Why Teachers Use Spreadsheets

Spreadsheet programs are in widespread use in classrooms at all levels of education. Teachers use them primarily to keep budgets and gradebooks and to help teach mathematical topics. They offer teachers and students several kinds of unique benefits.

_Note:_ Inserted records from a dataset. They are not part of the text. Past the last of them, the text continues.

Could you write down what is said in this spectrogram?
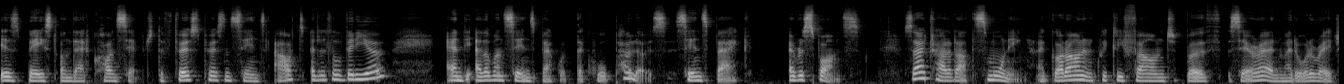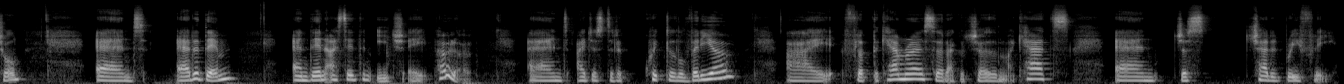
is based on that concept. The first person sends out a little video, and the other one sends back what they call polos, sends back a response. So I tried it out this morning. I got on and quickly found both Sarah and my daughter Rachel and added them. And then I sent them each a polo. And I just did a quick little video. I flipped the camera so that I could show them my cats and just chatted briefly.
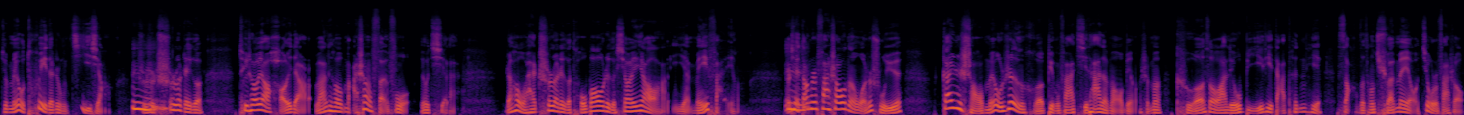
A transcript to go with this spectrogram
就没有退的这种迹象，只是嗯。吃了这个退烧药好一点儿，完了以后马上反复又起来，然后我还吃了这个头孢这个消炎药啊，也没反应，而且当嗯。时发烧呢，我是属于干烧，没有任何并发其他的毛病，什么咳嗽啊、流鼻涕、打喷嚏、嗓子疼全没有，就是发烧。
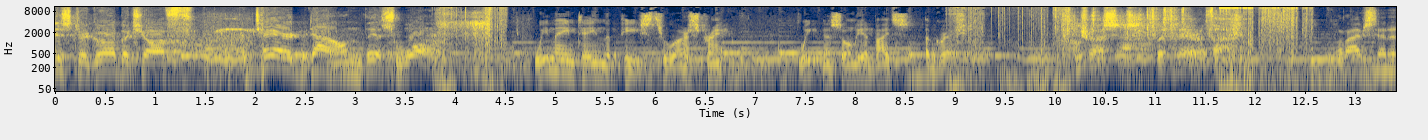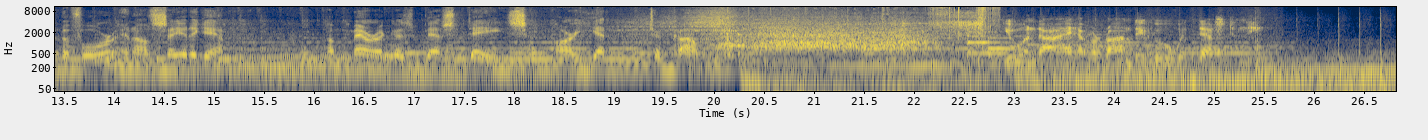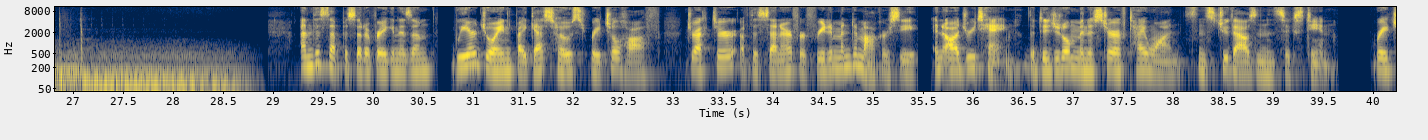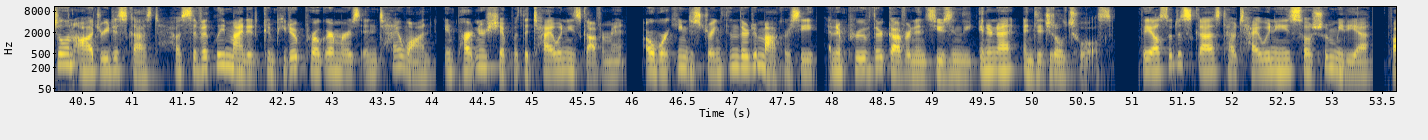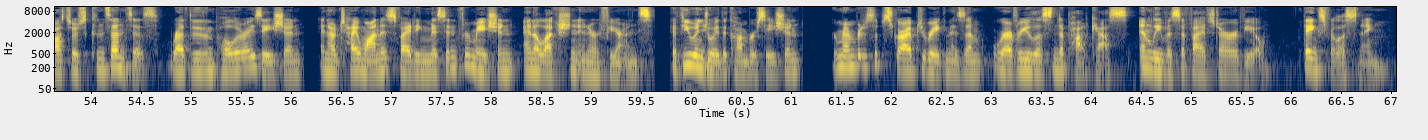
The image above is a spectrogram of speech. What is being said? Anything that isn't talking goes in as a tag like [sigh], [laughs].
Mr. Gorbachev, tear down this wall. We maintain the peace through our strength. Weakness only invites aggression. Trust but verify. Well, I've said it before and I'll say it again. America's best days are yet to come. You and I have a rendezvous with destiny. On this episode of Reaganism, we are joined by guest host Rachel Hoff, director of the Center for Freedom and Democracy, and Audrey Tang, the digital minister of Taiwan since 2016. Rachel and Audrey discussed how civically minded computer programmers in Taiwan, in partnership with the Taiwanese government, are working to strengthen their democracy and improve their governance using the internet and digital tools. They also discussed how Taiwanese social media fosters consensus rather than polarization and how Taiwan is fighting misinformation and election interference. If you enjoyed the conversation, remember to subscribe to Reaganism wherever you listen to podcasts and leave us a five star review. Thanks for listening.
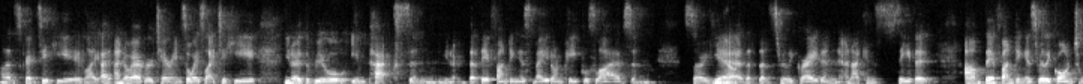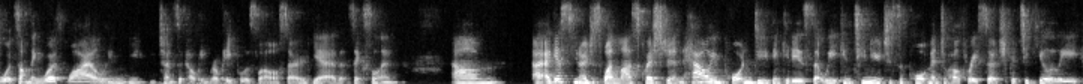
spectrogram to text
well, that's great to hear. Like, I, I, know our Rotarians always like to hear, you know, the real impacts and, you know, that their funding has made on people's lives. And so, yeah, yeah. That, that's really great. And, and I can see that. Um, their funding has really gone towards something worthwhile in, in terms of helping real people as well. So, yeah, that's excellent. Um, I guess, you know, just one last question. How important do you think it is that we continue to support mental health research, particularly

  • Save time — Spreadsheets save valuable time by allowing teachers and students to complete essential calculations quickly. They save time not only by making initial calculations faster and more accurate, but their automatic recalculation features also make it easy to update products such as grades and budgets. Entries also can be changed, added, or deleted easily, with formulas that automatically recalculate final grades.
  • Organize displays of information — Although spreadsheet programs are intended for numerical data, their capability to store information in columns makes them ideal tools for designing informational charts such as schedules and attendance lists that may contain few numbers and no calculations at all.
  • Support asking "what if" questions — Spreadsheets help people visualize the impact of changes in numbers. Since values are automatically recalculated when changes are made in a worksheet, a user can play with numbers and immediately see the result. This capability makes it feasible to pose "what if" questions and to answer them quickly and easily.
  • Increase motivation to work with mathematics — Many teachers feel that spreadsheets make working with numbers more fun. Students sometimes perceive mathematical concepts as dry and boring; spreadsheets can make these concepts so graphic that students express real delight with seeing how they work.

Research on the Impact of Spreadsheet Use

Although spreadsheets are widely believed to help students visualize numerical concepts better than other, nondynamic tools, rew studies have attempted to capture their comparative impact on achievement. Studies show, however, that spreadsheets can be useful tools for teaching concepts in many areas, including algebra problem solving (Sutherland, 1993), meteorology (Sumrall & Porslev, 1994), statistics Black, 1999), and calculus (Hauger, 2000). The literature contains numerous testimonials by teachers who have used spreadsheets successfully in teaching topics ranging from mathematics to social studies.

Issues in Using Spreadsheets

One of the few disagreements about spreadsheets in education is whether to use them to keep grades or to rely instead on grade-keeping packages (gradebooks) designed especially for this purpose. Spreadsheets usually offer more flexibility in designing formats and allowing special-purpose calculation functions, while gradebooks are simpler to use and require little setup other than entering students' names and assignment grades. Teachers appear to be about evenly divided on this issue; the choice comes down to personal preference.